They are not to substitute for Afghans but to enable them.
Further, the budgetary and workforce fluctuations induced by domestic concerns also had an effect on their overall act in Afghanistan.
In the absence of shared goals and shared threats, Pakistan benefits by working very differently from its strategic projections (Mullick, 2009). American and Pakistani regional interests vary to a great extent. Transactional nature of alliance with Pakistan dis-incentivises Pakistan from having the same goal but incentivises adoption of common procedures.
An often made mistake is the assumption that the West and Pakistan wanted the removal of USSR from Afghanistan. That was just one of the desired outcomes for Pakistan. Also desired was the removal of PDPA and coming to power of a non-communist form of government and Pakistan ensured that it was an Islamist government.
In this conflict, there is too much of territoriality. The essential conflict is for territory and regional hegemony. Though nations are imagined communities, in Afghanistan the nations are spread out and interspersed among the provinces. In Pakistan, there are multiple nationalities but the state is stronger, and there have not been much revisionist tendencies in Afghanistan. Though religion is common to both states and so is the nation of Pashtuns. We must understand that nations don’t always need territory. For example, Jews had been a nation even in exile. In this place territory is in practice secondary to nation but with the cultural aspects demanding a stricter adherence in the form of honour, the discourse is dominated by territoriality
While some issues between the two states are time and space specific and hence tend not to repeat, there are those that are repeating and can occur at a different combination of time and space. India-Pakistan relations, US-Pakistan and India-US relations have a strong bearing on anti-insurgency actions in Afghanistan.
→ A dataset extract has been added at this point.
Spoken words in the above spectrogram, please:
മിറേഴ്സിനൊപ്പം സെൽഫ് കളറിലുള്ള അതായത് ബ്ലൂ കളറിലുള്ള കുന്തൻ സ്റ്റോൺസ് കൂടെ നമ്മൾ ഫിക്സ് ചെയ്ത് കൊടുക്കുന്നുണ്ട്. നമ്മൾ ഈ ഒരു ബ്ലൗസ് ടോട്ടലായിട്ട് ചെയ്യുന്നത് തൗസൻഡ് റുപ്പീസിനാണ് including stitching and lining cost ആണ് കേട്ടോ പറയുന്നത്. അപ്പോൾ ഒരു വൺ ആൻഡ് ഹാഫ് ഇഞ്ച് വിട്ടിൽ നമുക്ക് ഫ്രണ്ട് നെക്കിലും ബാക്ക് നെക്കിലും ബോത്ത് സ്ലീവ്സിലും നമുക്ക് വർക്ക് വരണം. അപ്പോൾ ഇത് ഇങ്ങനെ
These three tend to impel Pakistan to seek greater influence in Kabul for two reasons.
- It seeks benefits from Kabul.
- It wants to get whatever it can, even if it isn’t going to fulfil its responsibilities to Afghanistan.
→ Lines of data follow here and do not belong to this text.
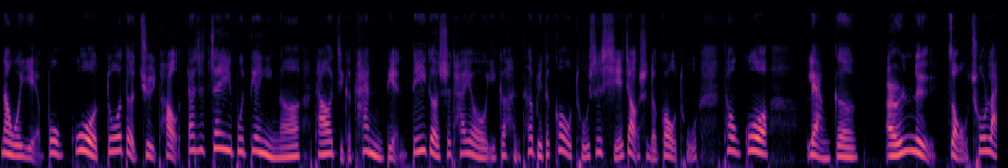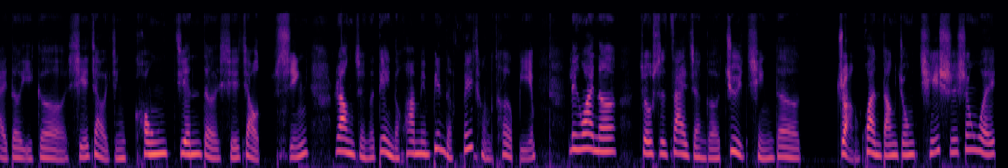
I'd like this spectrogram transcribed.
那我也不过多的剧透，但是这一部电影呢，它有几个看点。第一个是它有一个很特别的构图，是斜角式的构图，透过两个。儿女走出来的一个斜角，已经空间的斜角形，让整个电影的画面变得非常的特别。另外呢，就是在整个剧情的转换当中，其实身为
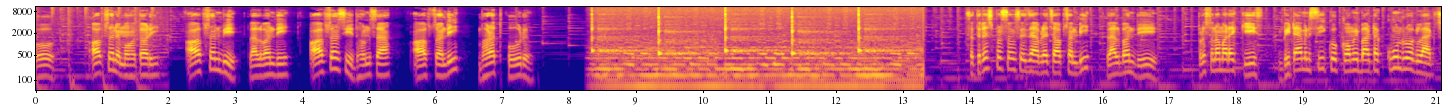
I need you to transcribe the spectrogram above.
हो? Option A Mahottari option B Lalbandi. Option C Dhanusha option D Bharatpur. सत्ताइस प्रश्न से जवाब रहेछ अप्सन बी लालबन्दी। प्रश्न नम्बर एक्किस भिटामिन सी को कमीबाट कुन रोग लाग्छ?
By meddling in Afghanistan today, it can reduce some pressure on Taliban and deflect focus, from Afghan development and international efforts to combat insurgency, to Afghan inability. Its role therein can never be disregarded and hence, Pakistan’s interests must be taken care off and respected in Afghanistan and Kashmir. This will lead US to deliver on many of Pakistani demands.
This often compels Afghanistan to violate the underlying architecture for reconciliation with many former warlords of Taliban and the likes of Gulbuddin Hekmatyar. This underlying architecture is necessary for Afghanistan’s internal peace.
Pakistan’s ability to control Afghanistan’s destiny is contingent to how long it can run with the hare and hunt with the hounds. They are fighting a war of choice that often appears similar to a war of need. Even if they are not a party to the settlement they have to be comfortable with the arrangement (White, 2017) otherwise the permanence of the settlement would come into question. The present situation reflects a lack of communication between Afghanistan and Pakistan
History has shown that Afghan and Pakistan relations have often repeated a pattern.While territory is significant, the search for strategic depth has ensured that the current dispensation in Kabul has a trust deficit with Pakistan. The very act of domination has prevented any reconciliation between the two neighbours and created agencies that have state like capabilities.
The territory in contest is owned by a community as well as two states. This problematizes the situation as some states tend to signify some community-based allegiances and rights. Most wars are fought for territories but due to the influence that comes along with it (Diehl & Goertz, 1988).
Jyoti Ranjan Pradhan